Monday, July 8, 2013
I love garage sales. I really do. I can't resist rummaging around in boxes heaped with old books and magazines, sifting through much loved linens or Christmas decorations and listening to the stories that accompany the objects that catch my eye.
People always want to know what it is that I'm looking for when I am out thrifting, and the answer always causes me to stumble. For unless I'm shopping for a particular person or working on a project that calls for thrifty touches, I couldn't really say how I want to spend my dimes and quarters. I do know, however, that an object that comes with a heartwarming story or provokes a fond flicker from the past is one that will cause me to pause.
Take, for instance, these little goodies procured from a garage sale in Independence, Missouri, that set me back a whopping $2.95.
The retro napkin holder was marked down from $2 to $1 and will happily complement the mid-century dining table my sister bought me at a garage sale just down the street from my parents' house.
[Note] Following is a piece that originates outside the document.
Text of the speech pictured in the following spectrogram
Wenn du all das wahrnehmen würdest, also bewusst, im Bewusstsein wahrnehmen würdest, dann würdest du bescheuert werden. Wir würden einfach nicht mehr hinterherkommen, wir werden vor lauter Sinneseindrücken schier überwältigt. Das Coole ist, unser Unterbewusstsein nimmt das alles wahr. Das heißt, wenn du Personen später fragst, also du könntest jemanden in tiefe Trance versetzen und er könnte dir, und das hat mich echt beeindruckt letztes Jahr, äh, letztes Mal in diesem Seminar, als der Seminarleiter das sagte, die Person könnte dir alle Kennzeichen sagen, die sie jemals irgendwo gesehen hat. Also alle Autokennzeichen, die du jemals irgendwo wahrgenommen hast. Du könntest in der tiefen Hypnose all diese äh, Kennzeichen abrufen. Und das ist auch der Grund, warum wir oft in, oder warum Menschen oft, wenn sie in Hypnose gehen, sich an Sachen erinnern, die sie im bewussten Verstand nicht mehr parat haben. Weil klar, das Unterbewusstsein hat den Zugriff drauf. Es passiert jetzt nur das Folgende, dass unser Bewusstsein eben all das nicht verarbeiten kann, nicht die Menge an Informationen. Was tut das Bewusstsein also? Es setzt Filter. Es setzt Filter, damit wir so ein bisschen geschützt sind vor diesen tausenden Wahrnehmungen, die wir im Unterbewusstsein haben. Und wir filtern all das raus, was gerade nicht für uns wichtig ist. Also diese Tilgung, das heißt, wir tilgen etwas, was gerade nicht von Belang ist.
The 1970s paper snowman, at 25 cents and in perfect condition, also found his way into my heart. He reminded me of how my sister and I were always so eager to decorate the house for Christmas as soon as the Thanksgiving dinner table was cleared.
The birthday candles from the 1950s were marked 5 cents. What are birthday cakes without birthday candles? No birthday in my history has ever been celebrated without some type of cake set aglow (more glowing in recent years!) with rows of candles just waiting to be blown out with a puff and a wish.
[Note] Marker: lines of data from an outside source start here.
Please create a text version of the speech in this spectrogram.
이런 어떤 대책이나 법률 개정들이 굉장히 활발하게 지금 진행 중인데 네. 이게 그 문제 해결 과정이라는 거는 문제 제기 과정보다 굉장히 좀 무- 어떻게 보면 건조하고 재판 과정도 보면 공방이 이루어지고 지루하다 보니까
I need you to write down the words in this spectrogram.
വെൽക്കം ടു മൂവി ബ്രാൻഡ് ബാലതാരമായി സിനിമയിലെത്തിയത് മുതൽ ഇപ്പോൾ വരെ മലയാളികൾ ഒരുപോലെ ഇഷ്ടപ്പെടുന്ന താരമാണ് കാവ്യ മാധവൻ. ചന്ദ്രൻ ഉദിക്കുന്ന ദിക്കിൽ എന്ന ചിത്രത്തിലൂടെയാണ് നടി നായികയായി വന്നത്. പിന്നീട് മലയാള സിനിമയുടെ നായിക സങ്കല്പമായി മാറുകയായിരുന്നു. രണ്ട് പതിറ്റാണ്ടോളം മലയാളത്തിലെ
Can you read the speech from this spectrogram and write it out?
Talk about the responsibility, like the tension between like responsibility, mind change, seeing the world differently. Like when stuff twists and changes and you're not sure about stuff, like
The Ryman Auditorium refrigerator magnet for 15 cents brought back such memories of family vacations. One of our favorite places to go was Nashville, Tennessee. We'd load up the old Chevrolet Impala or Caprice Classic and head down south, where we would spend a day at the Opryland USA amusement park, take in the Grand Ole Opry and tour sites around town, some of which no longer exist: The Country Music Wax Museum, The Minnie Pearl Museum and The Country Music Walk of Fame. I added it to my other finds.
After I made my initial purchase, I did another quick sweep and spied the Cake Breaker still in its original box and priced at $1.50. I asked the couple selling it about the serving utensil, and the wife told me how it was a wedding gift 60 years ago. "I think I used it three times," she said. "But a knife was easier."
I couldn't resist, and counted out six more quarters.
All these things are just things, you might say. And you're right. I realize that these objects have no real monetary value., but for me, they are priceless. These little treasures help me hold on to lovely memories of the past, especially of the people I love and of those who love me. And the next time I slice a cake, I'll think of this sweet, summertime garage sale.
Always Frugal, Always Fabulous,
The Elegant Thrifter